This model predicted that the current HPV vaccination program will reduce the number of diagnoses of anogenital warts and cervical intraepithelial neoplasia of grade 2 or 3 and cases of cervical cancer and noncervical HPV-associated cancer by 82%, 80%, 59%, and 39%, respectively, over 100 years. 

In contrast, extending vaccination to women and men aged 45 years is predicted to reduce these outcomes by an additional 0.4, 0.4, 0.2, and 0.2 percentage points, respectively. 

Vaccinating women and men up to age 30, 40, and 45 years is predicted to cost $830,000, $1,843,000, and $1,471,000, respectively, per quality-adjusted life-year gained vs. the current vaccination schedule.

The primary limitations of this study were the uncertainty about the proportion of HPV-associated disease due to infections after the age of 26 and the impact of herd-immunity effects from the current HPV vaccination program.

Recent HPV vaccine news

Previously in October 2018, using results from 4vHPV clinical trials in women aged 24 through 45 years, and bridging immunogenicity and safety data in women and men, the Food and Drug Administration (FDA) expanded the approved age range for 9vHPV use from 9 through 26 years to 9 through 45 years in women and men. 

Then, in June 2019, after reviewing evidence related to HPV vaccination of adults, the CDC’s ACIP committee updated recommendations for catch-up vaccination and for vaccination of adults older than the recommended catch-up age.

HPV infections are so common that nearly all men and women will get at least one type of HPV at some point in their lives.

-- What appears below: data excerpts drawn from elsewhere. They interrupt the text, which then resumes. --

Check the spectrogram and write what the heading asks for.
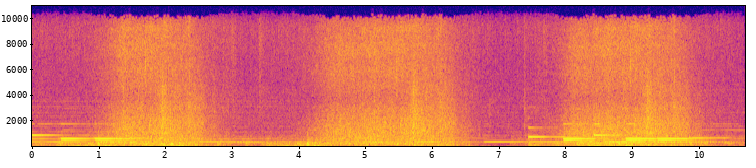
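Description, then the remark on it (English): Stormy ocean waves surge and crash in repeated loud swells every few seconds over a constant low roar, with a faint steady hum running underneath. “He, he watched the waves crash like a chaotic symphony.”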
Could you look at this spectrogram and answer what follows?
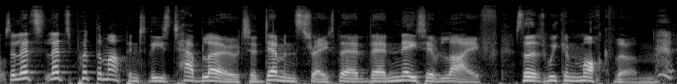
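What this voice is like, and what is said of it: Crisp put-on British accent. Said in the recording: “our Missourians have got a crisp British accent”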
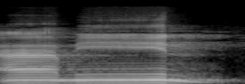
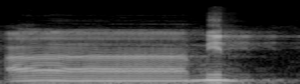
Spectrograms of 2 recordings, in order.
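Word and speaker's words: آمين: Wa yajharu biqaulihi amin fil jahriyah, kemudian menjaharkan bacaan amin. Bacanya lah panjang a-nya, panjang min-nya. Jadi jangan dibaca amin atau amin. Udah pas. Yang pas tuh a-nya panjang, min-nya panjang. Jadi amin.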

HPV is spread through intimate skin-to-skin contact. 

Most HPV infections (90%) go away by themselves within 2 years.

These vaccination expansions are good news since about 33,700 cancers are caused by HPV in the USA each year, including 12,900 oropharyngeal cancers among men and women, 10,800 cervical cancers among women, and 6,000 anal cancers among men and women.

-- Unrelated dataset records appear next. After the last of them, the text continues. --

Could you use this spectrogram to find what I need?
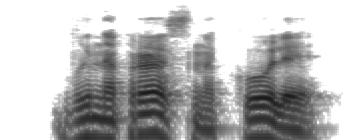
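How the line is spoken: Mutter. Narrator (Russian): пробормотал

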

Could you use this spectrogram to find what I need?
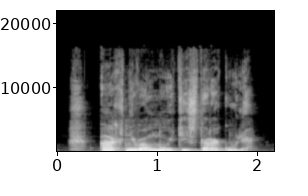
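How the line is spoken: Plain. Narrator (Russian): говорит директор

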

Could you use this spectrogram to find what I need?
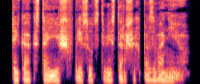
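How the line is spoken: Flat colorless question. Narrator (Russian): Бесцветным голосом осведомился мангуст

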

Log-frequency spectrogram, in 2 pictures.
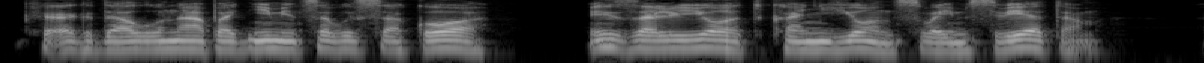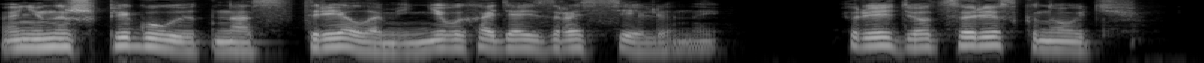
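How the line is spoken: Grumbling. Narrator (Russian): проворчал Конан

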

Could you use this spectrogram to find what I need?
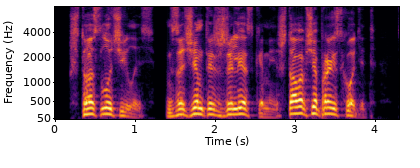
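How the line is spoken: Angry question. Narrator (Russian): сердито спросил Конрад

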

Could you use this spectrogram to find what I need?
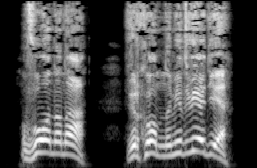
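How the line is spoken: Someone shouting. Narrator (Russian): прокричал кто-то

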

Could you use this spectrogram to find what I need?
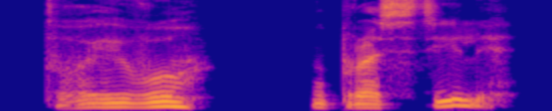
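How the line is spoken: Barely audible question. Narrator (Russian): едва слышно спросил Паскаль

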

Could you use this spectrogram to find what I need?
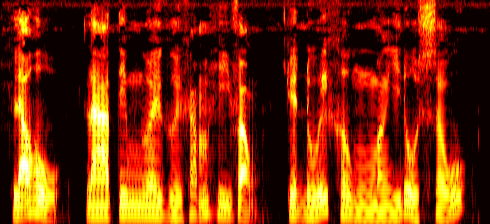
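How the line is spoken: Warm sincere old man. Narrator (Vietnamese): Nhàn Vân lão nhân mỉm cười chân thành mà nói

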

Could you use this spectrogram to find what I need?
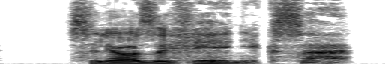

Over 12 years of monitoring and research have shown that HPV vaccination is very safe. Each HPV vaccine—Gardasil® 9, Gardasil®, and Cervarix®—went through years of extensive safety testing before they were licensed by the FDA.

Since late 2016, the Gardasil 9 vaccine has been the only HPV vaccine available for use in the USA.

Furthermore, the CDC says ‘HPV vaccines do not cause HPV infection or cancer.’

Each vaccine is made from one protein from the virus and is not infectious, meaning that it cannot cause HPV infection or cancer.

Furthermore, there is no evidence to suggest that the HPV vaccine causes fertility problems, says the CDC. 

Women who develop a precancer or cancer caused by HPV could require treatment that would limit their ability to have children, such as a hysterectomy, chemotherapy, or radiation.

The CDC continues to say that all vaccination decisions should be made in consultations between patients and certified healthcare providers.

The funding source for this study was the Centers for Disease Control and Prevention. No conflicts of interest were disclosed by these researchers.

HPV Vaccine news published by Precision Vaccinations.